When closing engagements in Iraq and Afghanistan, President Obama has refocused US foreign and strategic policy from the Middle East to the Asia-Pacific. This has focused attention on the emerging congruence between the US and India, Australia and New Zealand, in part as a response to China’s more aggressive Pacific military and economic policy. This also shifts emphasis from the Mediterranean and Atlantic Ocean to the Arabia Gulf, Indian and Pacific Oceans.
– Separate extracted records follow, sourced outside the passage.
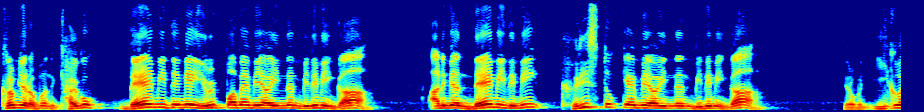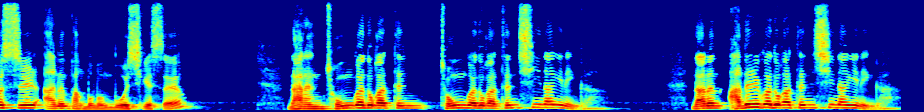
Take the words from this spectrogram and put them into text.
그럼 여러분 결국 내 믿음이 율법에 매여 있는 믿음인가? 아니면 내 믿음이 그리스도께 매여 있는 믿음인가? 여러분 이것을 아는 방법은 무엇이겠어요? 나는 종과도 같은 종과도 같은 신앙인인가? 나는 아들과도 같은 신앙인인가?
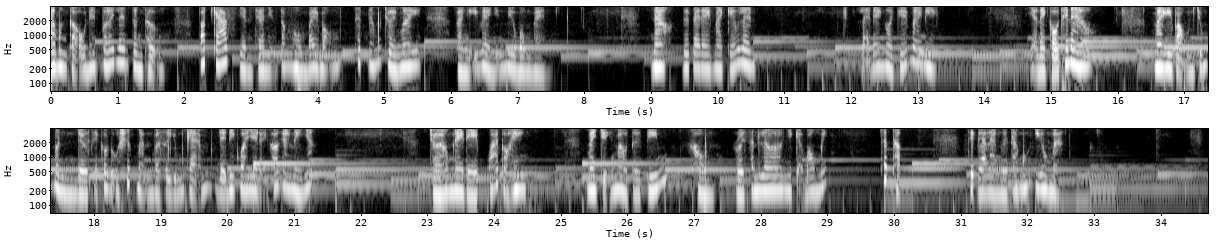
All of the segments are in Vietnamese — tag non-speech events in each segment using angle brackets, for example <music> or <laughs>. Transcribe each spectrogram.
Chào mừng cậu đến với Lên Tầng Thượng Podcast dành cho những tâm hồn bay bổng Thích ngắm trời mây Và nghĩ về những điều bồng bềnh. Nào, đưa tay đây Mai kéo lên. Lại đây ngồi kế Mai nè. Dạo này cậu thế nào? Mai hy vọng chúng mình đều sẽ có đủ sức mạnh và sự dũng cảm Để đi qua giai đoạn khó khăn này nhé. Trời hôm nay đẹp quá cậu hen. Mai chuyển màu từ tím, hồng rồi xanh lơ như kẹo bông mít thích thật, thiệt là làm người ta muốn yêu mà.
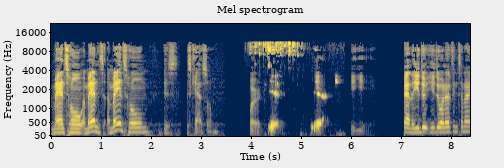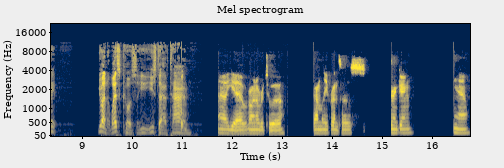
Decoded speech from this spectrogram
A man's home. A man's a man's home is his castle. Word. Yeah. Yeah. Yeah, yeah. Panda, you do you doing anything tonight? You on the West Coast, so you used to have time. Oh yeah, we're going over to a family friend's house, drinking. You know,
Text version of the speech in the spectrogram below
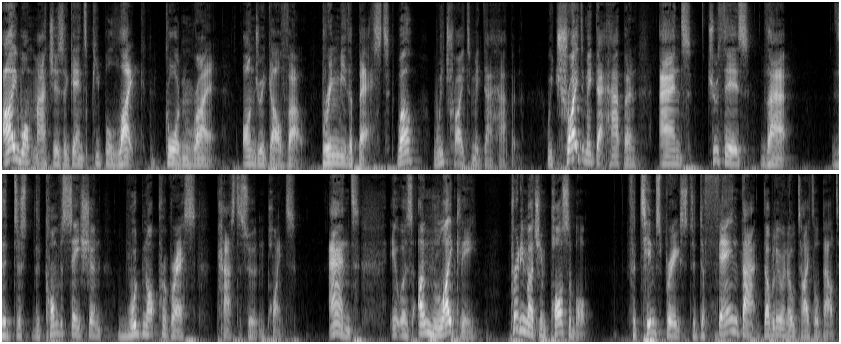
I want matches against people like Gordon Ryan, Andre Galvao. Bring me the best. Well, we tried to make that happen. We tried to make that happen. And truth is that the just the conversation would not progress past a certain point. And it was unlikely, pretty much impossible, for Tim Spriggs to defend that WNO title belt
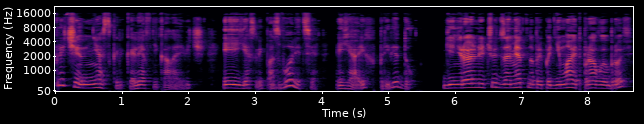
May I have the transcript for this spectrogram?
Причин несколько, Лев Николаевич, и если позволите, я их приведу. Генеральный чуть заметно приподнимает правую бровь,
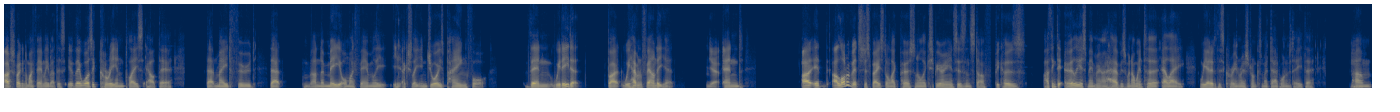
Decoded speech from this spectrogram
I've spoken to my family about this, if there was a Korean place out there that made food that I don't know me or my family actually enjoys paying for, then we'd eat it. But we haven't found it yet, Yeah. and uh, it a lot of it's just based on like personal experiences and stuff. Because I think the earliest memory I have is when I went to LA. We ate at this Korean restaurant because my dad wanted to eat there. Mm. Um,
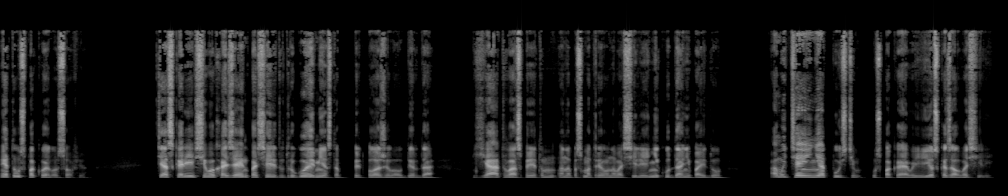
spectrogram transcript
Это успокоило Софью. «Тебя, скорее всего, хозяин поселит в другое место», — предположил Алберда. «Я от вас при этом», — она посмотрела на Василия, — «никуда не пойду». «А мы тебя и не отпустим», — успокаивая ее, сказал Василий,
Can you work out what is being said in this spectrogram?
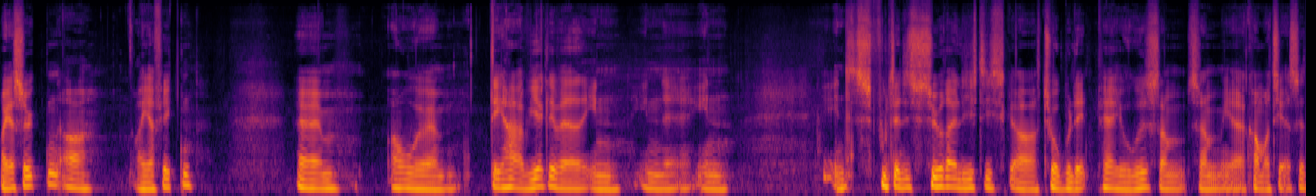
Og jeg søgte den, og, og jeg fik den. Øhm, og øhm, det har virkelig været en, en, øh, en, en fuldstændig surrealistisk og turbulent periode, som, som jeg kommer til at se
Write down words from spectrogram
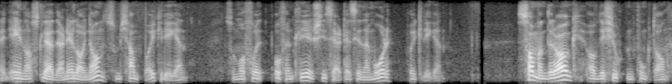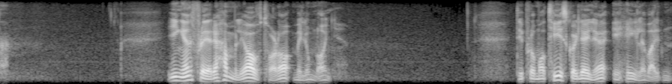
den eneste lederen i landene som kjempa i krigen, som offentlig skisserte sine mål for krigen. Sammendrag av de 14 punktene. Ingen flere hemmelige avtaler mellom land. Diplomati skal gjelde i hele verden.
While this is perceived as a challenge by China, the US is already working through its allies in the region to tease the many land and sea disputes that remain unresolved in the South China Sea and the Pacific (please see section on China and Asia). With this move, Obama has perhaps made the most definitive change in US foreign policy since the declaration of the Marshall Plan and the formation of the Dominoes theory which sparked the Cold War. It remains to be seen how this strategy will play itself out. http://www.foreignpolicy.com/articles/2011/10/11/americas_pacific_century?page=full
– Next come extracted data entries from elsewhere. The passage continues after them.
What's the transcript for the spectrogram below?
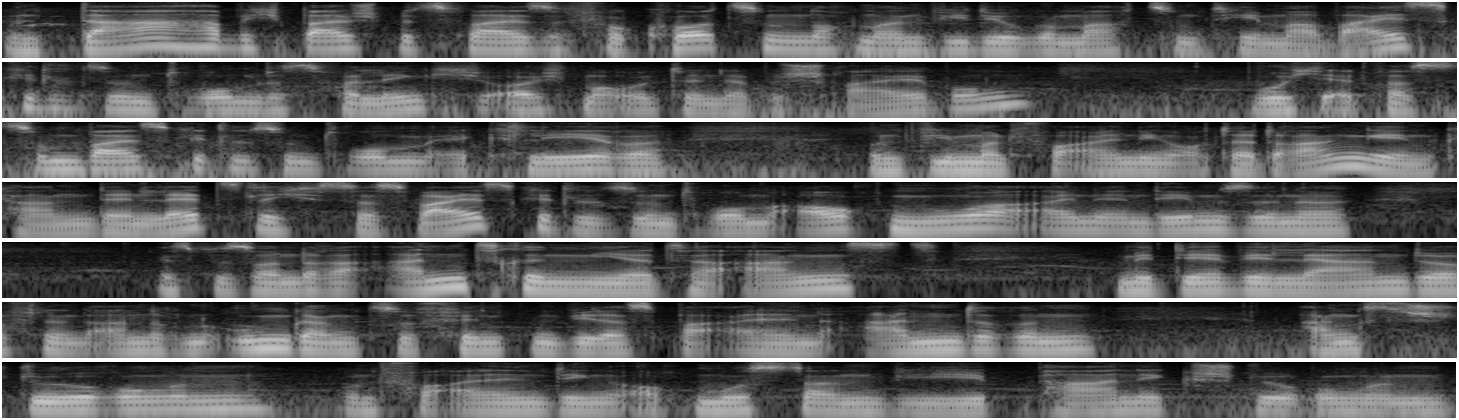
Und da habe ich beispielsweise vor kurzem nochmal ein Video gemacht zum Thema Weißkittel-Syndrom. Das verlinke ich euch mal unten in der Beschreibung wo ich etwas zum Weißkittel-Syndrom erkläre und wie man vor allen Dingen auch da dran gehen kann. Denn letztlich ist das Weißkittel-Syndrom auch nur eine in dem Sinne insbesondere antrainierte Angst, mit der wir lernen dürfen, einen anderen Umgang zu finden, wie das bei allen anderen Angststörungen und vor allen Dingen auch Mustern wie Panikstörungen,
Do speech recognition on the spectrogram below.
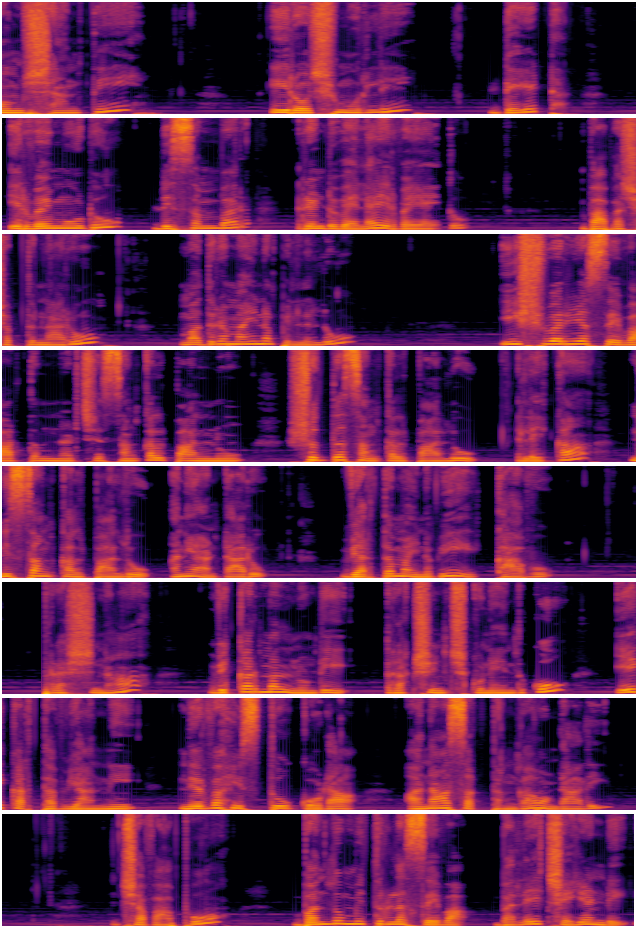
ఓం శాంతి. ఈరోజు మురళి డేట్ ఇరవై మూడు డిసెంబర్ రెండు వేల ఇరవై ఐదు బాబా చెప్తున్నారు మధురమైన పిల్లలు ఈశ్వర్య సేవార్థం నడిచే సంకల్పాలను శుద్ధ సంకల్పాలు లేక నిస్సంకల్పాలు అని అంటారు. వ్యర్థమైనవి కావు. ప్రశ్న వికర్మల నుండి రక్షించుకునేందుకు ఏ కర్తవ్యాన్ని నిర్వహిస్తూ కూడా అనాసక్తంగా ఉండాలి. జవాబు బంధుమిత్రుల సేవ భలే చేయండి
President Obama appeared to have a mixed start after he was awarded the Nobel peace prize in 2009. His lack of immediate action domestically on urgent economic issues was balanced by his pronounced action in the realm of foreign policy and military strategic leadership globally, and particularly in the Middle and Near East. Far from promoting calm and increasing sense of security and peace, the Obama Presidency produced competing results in foreign policy: it has fueled a growing sense of discomfort and distrust in the intentions behind US foreign and strategic policy in the 150 countries or so that are not in Europe, and contrarily, have produced increased cohesion between US, UK and France on a host of international initiatives and issues, while distancing some others such as Germany. Not all the outcomes have been positive as indicated, but it is striking that more movement and outcomes have been forthcoming during President Obama’s Presidency then under many others, including the toppling of entrenched dictators such as Saleh and Mubarak, and the death of Osama Bin Laden and many other key terrorist leaders. Contrary to expectations, President Obama has not invested in human rights considerations in forging his foreign policy initiatives and sometimes, as in Bahrain, acted against the best interests of the people of that country. He has not invested in international diplomacy over war, as the award of the Nobel Peace Prize had forecast, instead initiating new warfare fora, heralding the age of technological and cyber warfare. I say all this with a modicum of regret, as I look at the coming US Presidential election and note that, while President Obama has redefined the concept of “war presidency”, in comparison to Mitt Romney’s open tea party warmongering, Obama appears to be the far lesser of the two evils.